Collection entries
========================
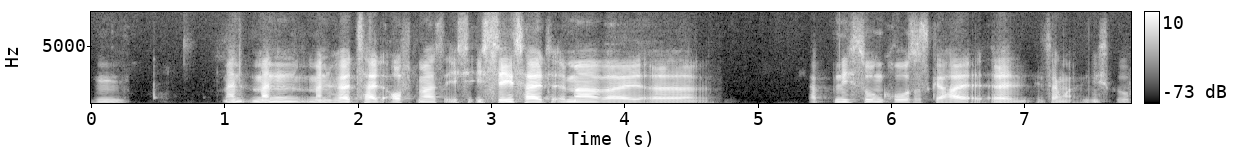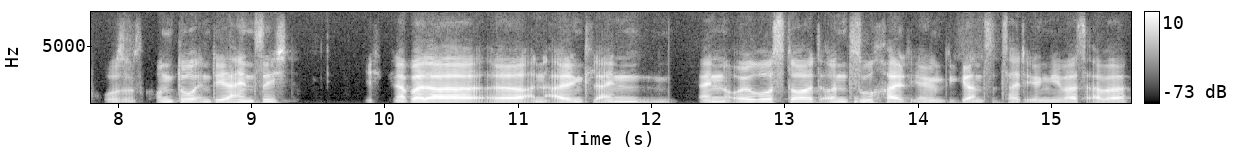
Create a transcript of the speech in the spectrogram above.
man, man, man hört es halt oftmals, ich, ich sehe es halt immer, weil äh, ich habe nicht so ein großes Gehalt, äh, ich sag mal, nicht so großes Konto in der Hinsicht ich knapper da äh, an allen kleinen, kleinen Euros dort und suche halt irgendwie die ganze Zeit irgendwie was. Aber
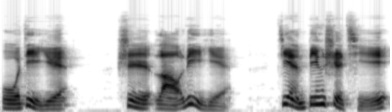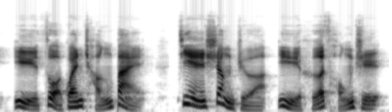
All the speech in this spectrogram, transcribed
武帝曰：“是老吏也。见兵士起，欲坐观成败；见胜者，欲何从之？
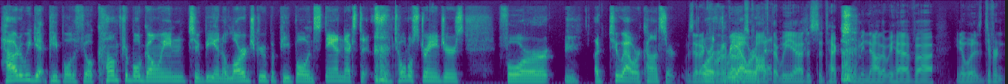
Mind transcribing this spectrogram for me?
how do we get people to feel comfortable going to be in a large group of people and stand next to total strangers for a two-hour concert? Was that a Or a coronavirus three-hour cough event. that we uh, just detected? I mean, now that we have uh, you know what is different,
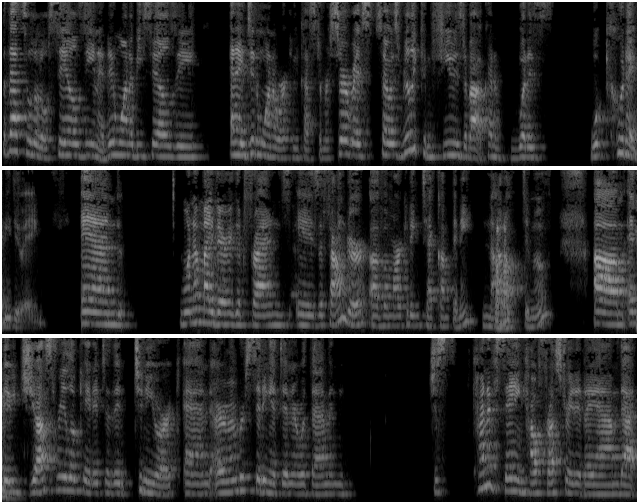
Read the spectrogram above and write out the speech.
but that's a little salesy and I didn't want to be salesy and I didn't want to work in customer service. So I was really confused about kind of what is, what could I be doing? And one of my very good friends is a founder of a marketing tech company, not uh-huh. Optimove. Um, and they hmm. just relocated to the, to New York. And I remember sitting at dinner with them and just kind of saying how frustrated I am that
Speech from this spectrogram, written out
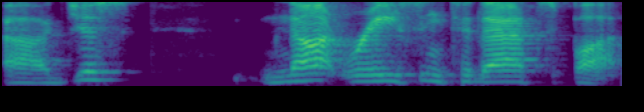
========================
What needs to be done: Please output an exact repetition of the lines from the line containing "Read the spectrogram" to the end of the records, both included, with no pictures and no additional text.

Answer section:
Read the spectrogram above and write out the speech.
but that's a little salesy and I didn't want to be salesy and I didn't want to work in customer service. So I was really confused about kind of what is, what could I be doing? And one of my very good friends is a founder of a marketing tech company, not uh-huh. Optimove. Um, and they hmm. just relocated to the, to New York. And I remember sitting at dinner with them and just kind of saying how frustrated I am that
Speech from this spectrogram, written out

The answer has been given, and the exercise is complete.